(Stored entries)
◇ ◇ ◇ ◇

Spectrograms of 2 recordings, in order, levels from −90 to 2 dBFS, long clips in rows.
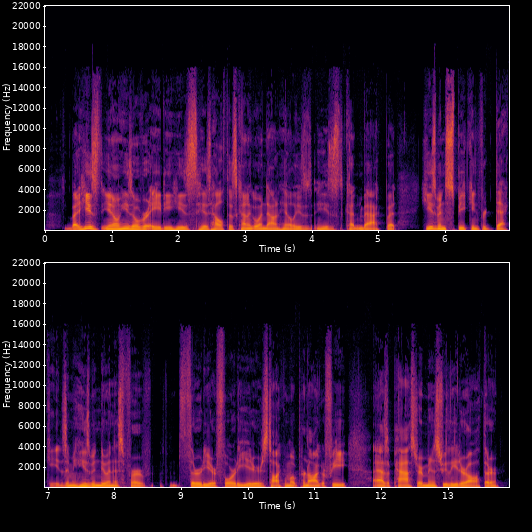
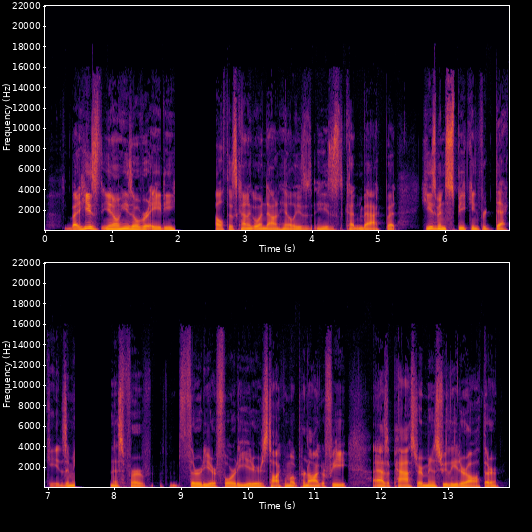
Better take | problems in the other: first | audio cutting out; at 2 s for 0.5 s and at 7.5 s for 0.5 s

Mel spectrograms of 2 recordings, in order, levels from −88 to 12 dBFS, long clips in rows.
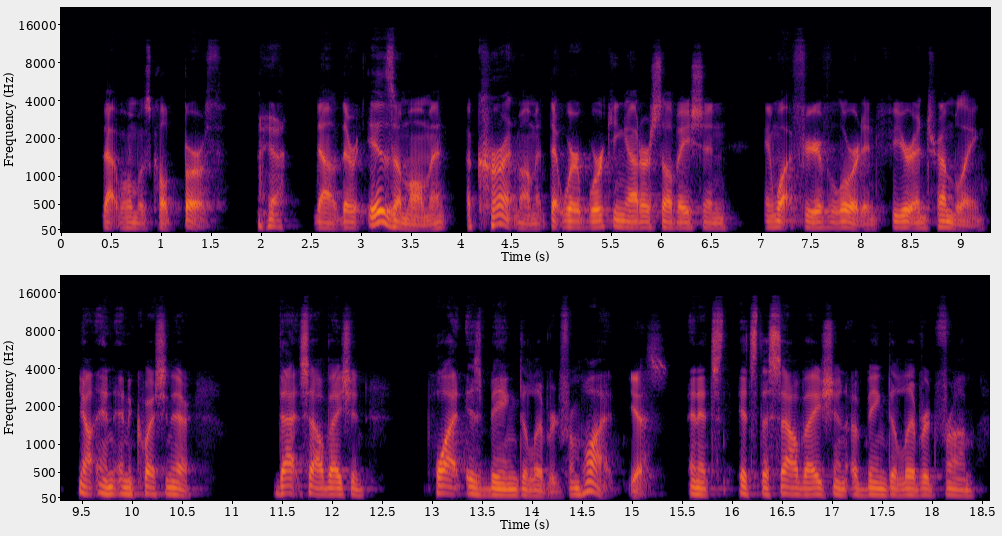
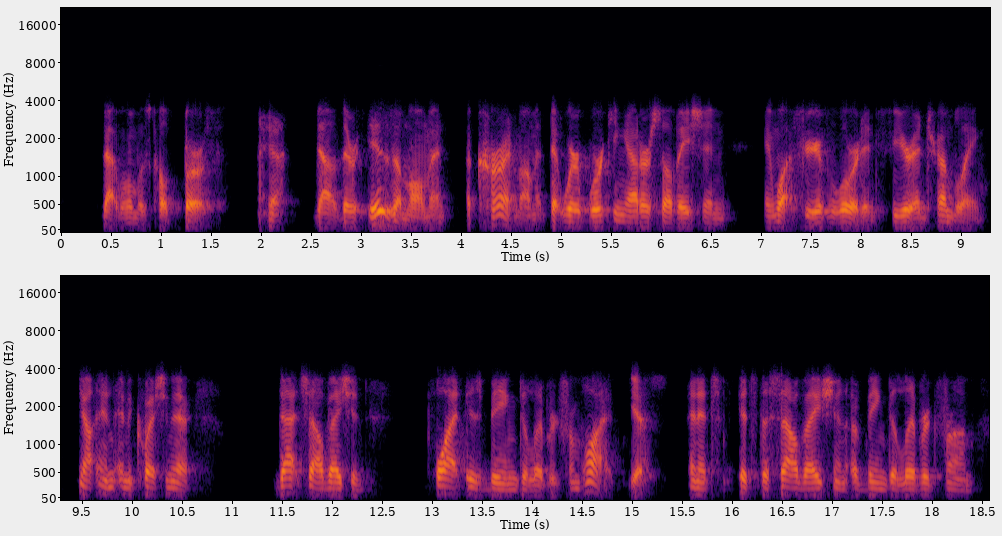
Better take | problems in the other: first | phone-call audio; nothing above 3.5 kHz

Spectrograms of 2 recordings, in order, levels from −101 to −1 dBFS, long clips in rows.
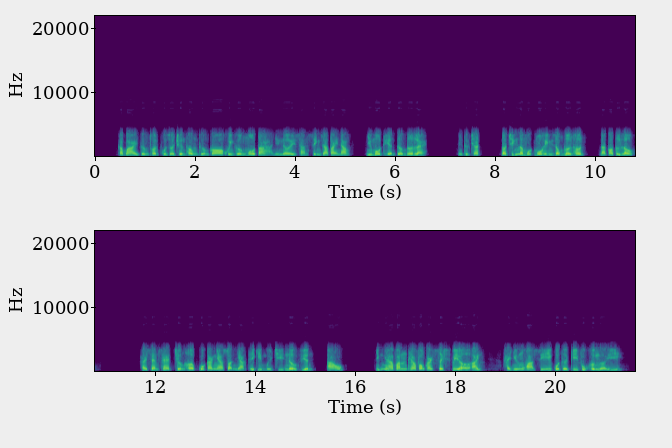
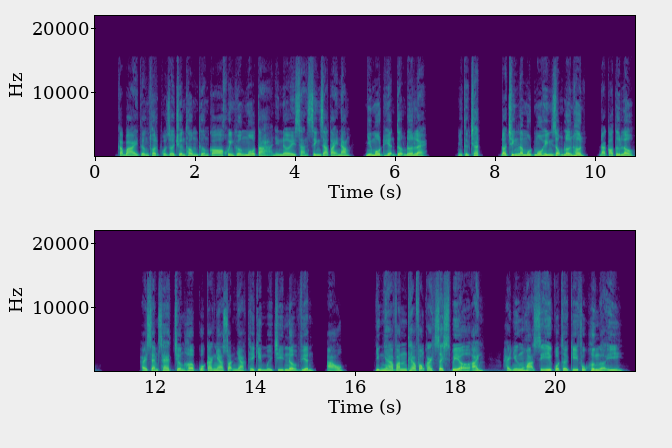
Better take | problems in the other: second | phone-call audio

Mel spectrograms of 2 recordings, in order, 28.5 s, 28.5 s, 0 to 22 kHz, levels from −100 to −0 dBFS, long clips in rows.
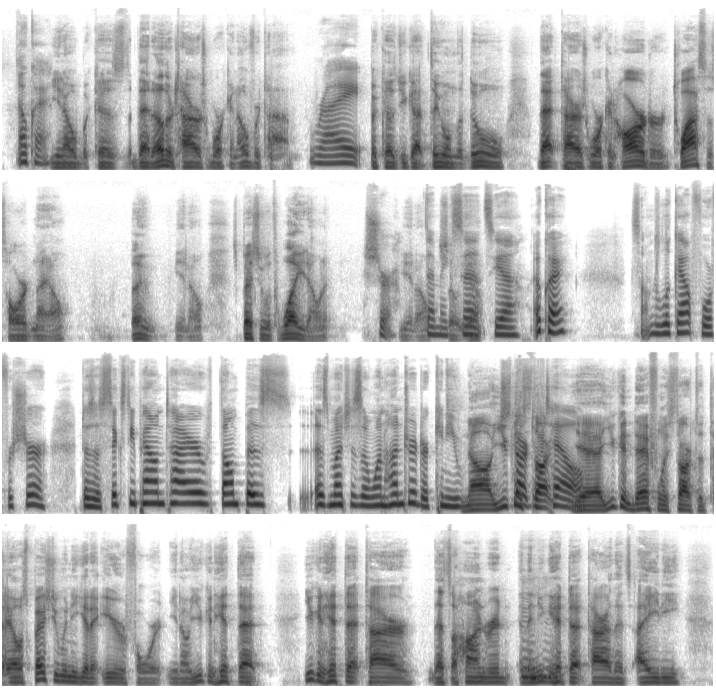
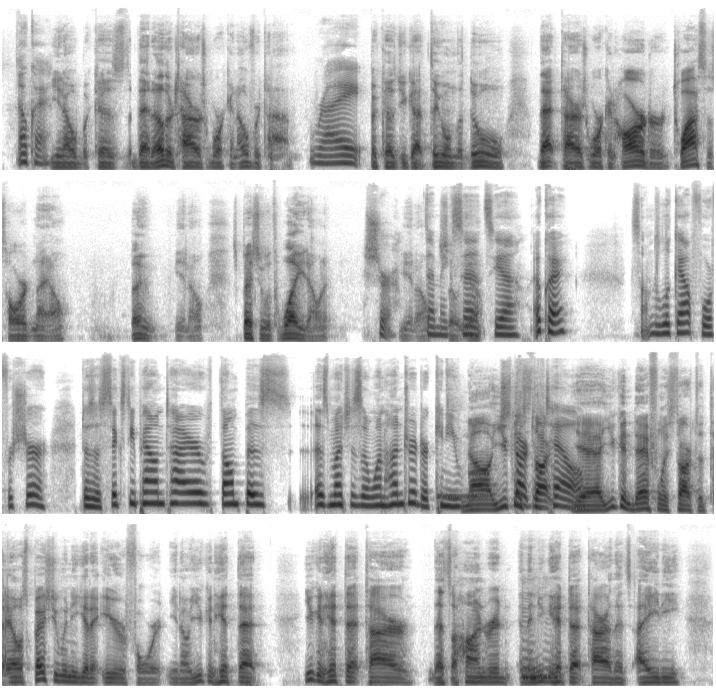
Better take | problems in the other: first | alarm; noticeable; at 19 s; peak 8 dB below the speech

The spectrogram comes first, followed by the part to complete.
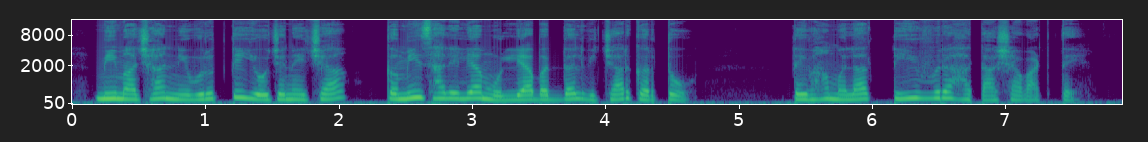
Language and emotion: Marathi, sad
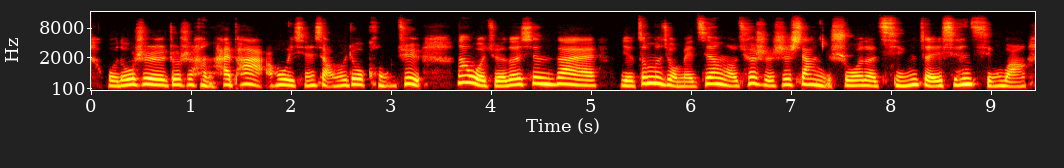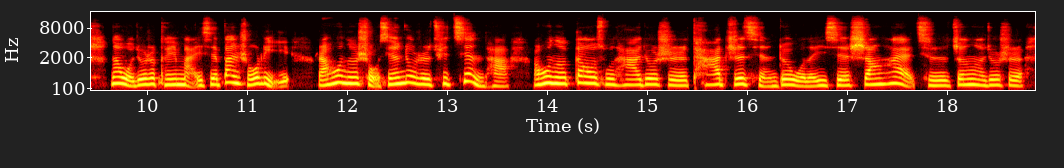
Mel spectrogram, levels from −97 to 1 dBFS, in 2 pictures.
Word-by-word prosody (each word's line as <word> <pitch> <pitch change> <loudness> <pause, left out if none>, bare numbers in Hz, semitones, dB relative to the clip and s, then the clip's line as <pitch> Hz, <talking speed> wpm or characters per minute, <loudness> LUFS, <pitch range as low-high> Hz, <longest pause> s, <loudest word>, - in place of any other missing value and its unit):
我 195 -2 -4
都 220 +4 +3
是 235 -2 +4
就 235 +3 +1
是 230 +1 -5
很 215 -3 -5
害 235 - 0
怕， 250 +3 0
然 185 - -10
后 225 0 0
以 205 - 0
前 195 +1 -5
小 185 - -3
时 180 - -8
候 205 - -4
就 235 +1 +2
恐 200 -5 -9
惧， 240 0 0 0.3
那 315 +1 +1
我 250 -9 +5
觉 185 0 -1
得 225 +4 +2
现 255 0 +2
在 225 -6 +2 0.2
也 195 -2 -2
这 275 - -1
么 285 -2 +4
久 225 -5 -1
没 175 0 -6
见 265 +8 +2
了， 190 -5 -3
确 280 +8 0
实 215 -7 -4
是 235 +5 -2
像 235 -1 +1
你 190 - -6
说 205 0 -1
的 195 -3 -1
擒 200 +4 0
贼 195 -5 +1
先 225 +5 +3
擒 195 -7 -5
王， 175 -1 -4 0.3
那 280 0 +3
我 220 -8 +4
就 230 +2 +3
是 255 - +3
可 230 - -4
以 235 - +2
买 235 -3 +1
一 - - 0
些 245 +5 0
伴 305 +3 +1
手 250 0 +2
礼， 325 - -2 0.2
然 210 +1 +1
后 305 +3 +3
呢， 280 -1 +5
首 - - 0
先 265 +2 +3
就 300 -1 0
是 245 -2 +3
去 230 +5 -4
见 260 - -1
她， 180 -1 -6 0.2
然 240 +3 +1
后 295 - +6
呢， 275 -1 +5
告 285 +1 +1
诉 245 -2 -2
她 225 +1 -3
就 245 +1 +1
是 210 -3 -2
她 235 +2 -2
之 250 +2 +2
前 185 -7 -5
对 230 +5 +1
我 195 -6 +1
的 180 - -2
一 205 - -1
些 210 +1 0
伤 240 +4 +2
害 265 -2 -1
其 - - -8
实 200 0 -1
真 235 +5 -1
的 225 -3 -2
就 220 +1 -1
是， 205 -3 -4
230 Hz, 285 characters per minute, -23 LUFS, 200-255 Hz, 0.3 s, 后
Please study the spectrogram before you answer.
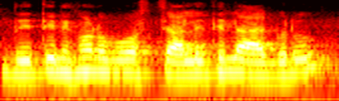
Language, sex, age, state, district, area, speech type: Odia, male, 60+, Odisha, Mayurbhanj, rural, spontaneous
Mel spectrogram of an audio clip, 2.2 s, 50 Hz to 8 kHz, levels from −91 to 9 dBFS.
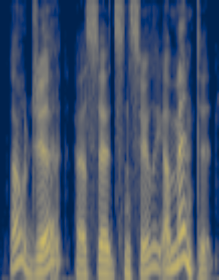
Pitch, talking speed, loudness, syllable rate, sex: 170 Hz, 220 wpm, -18 LUFS, 6.0 syllables/s, male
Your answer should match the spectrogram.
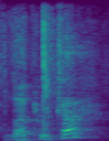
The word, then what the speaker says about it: Lauta: Uh, this one is, uh, Lauta. That's how it's pronounced.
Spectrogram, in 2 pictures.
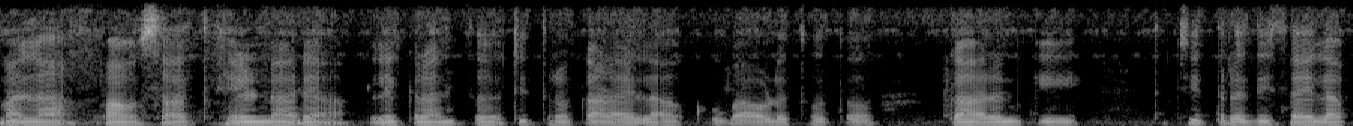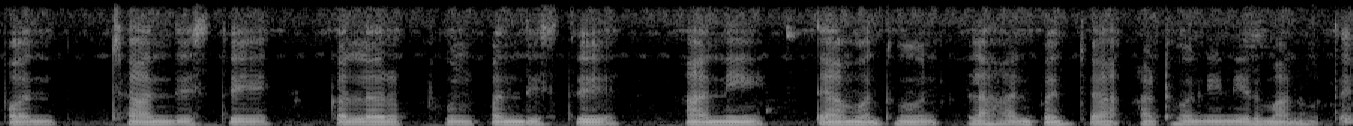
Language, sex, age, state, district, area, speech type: Marathi, female, 18-30, Maharashtra, Yavatmal, rural, spontaneous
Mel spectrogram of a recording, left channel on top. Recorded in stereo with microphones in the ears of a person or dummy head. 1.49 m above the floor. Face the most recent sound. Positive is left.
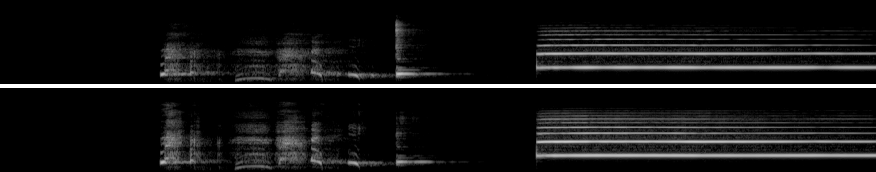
turn(degrees=-65)  # may be behind; listen again after turning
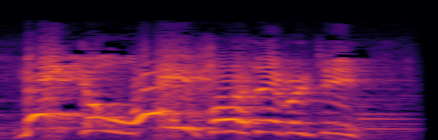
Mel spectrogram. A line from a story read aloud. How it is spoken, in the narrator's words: screamed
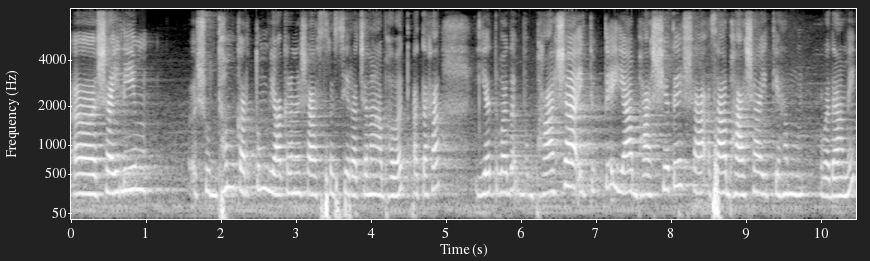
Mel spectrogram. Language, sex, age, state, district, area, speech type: Sanskrit, female, 18-30, Telangana, Ranga Reddy, urban, spontaneous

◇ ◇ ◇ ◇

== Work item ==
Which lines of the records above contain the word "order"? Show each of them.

== Answer to this exercise ==
Spectrograms of 2 recordings, in order, levels from −90 to 2 dBFS, long clips in rows.
Mel spectrograms of 2 recordings, in order, levels from −88 to 12 dBFS, long clips in rows.
Spectrograms of 2 recordings, in order, levels from −101 to −1 dBFS, long clips in rows.
Mel spectrograms of 2 recordings, in order, 28.5 s, 28.5 s, 0 to 22 kHz, levels from −100 to −0 dBFS, long clips in rows.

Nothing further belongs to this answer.